▶ _PROMPT_
Your answer must be the exact lines of the listing below that run from the line with "Do speech recognition" to the line with "I have a spectrogram", ends included, and no pictures.

▶ _RECORDS SHOWN_
··········
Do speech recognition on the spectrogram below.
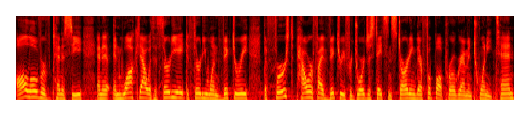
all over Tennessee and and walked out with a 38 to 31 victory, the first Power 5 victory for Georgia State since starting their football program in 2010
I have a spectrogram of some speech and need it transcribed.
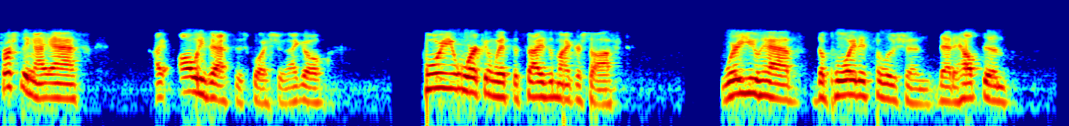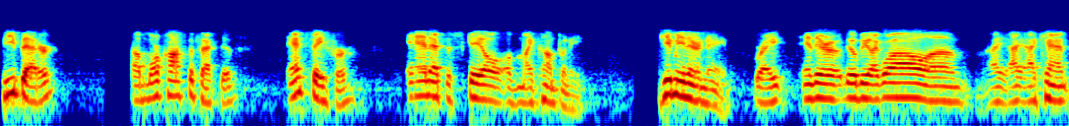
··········
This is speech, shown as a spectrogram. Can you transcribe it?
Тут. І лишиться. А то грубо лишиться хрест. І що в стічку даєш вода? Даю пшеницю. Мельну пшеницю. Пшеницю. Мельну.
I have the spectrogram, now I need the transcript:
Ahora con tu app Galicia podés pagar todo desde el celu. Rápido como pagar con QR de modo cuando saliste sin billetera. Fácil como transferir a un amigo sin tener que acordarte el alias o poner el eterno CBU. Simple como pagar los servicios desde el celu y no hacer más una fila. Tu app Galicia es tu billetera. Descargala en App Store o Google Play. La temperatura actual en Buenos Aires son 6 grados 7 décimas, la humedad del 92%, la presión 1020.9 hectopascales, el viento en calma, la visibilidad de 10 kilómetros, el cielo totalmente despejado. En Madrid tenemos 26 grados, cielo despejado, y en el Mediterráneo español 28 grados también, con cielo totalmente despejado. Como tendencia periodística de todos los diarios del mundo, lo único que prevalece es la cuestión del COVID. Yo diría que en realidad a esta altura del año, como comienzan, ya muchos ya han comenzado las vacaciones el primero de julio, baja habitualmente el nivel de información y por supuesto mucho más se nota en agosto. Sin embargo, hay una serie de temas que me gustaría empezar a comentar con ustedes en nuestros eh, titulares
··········
▶ _RESPONSE BOX_
Do speech recognition on the spectrogram below.
all over Tennessee and and walked out with a 38 to 31 victory, the first Power 5 victory for Georgia State since starting their football program in 2010
I have a spectrogram of some speech and need it transcribed.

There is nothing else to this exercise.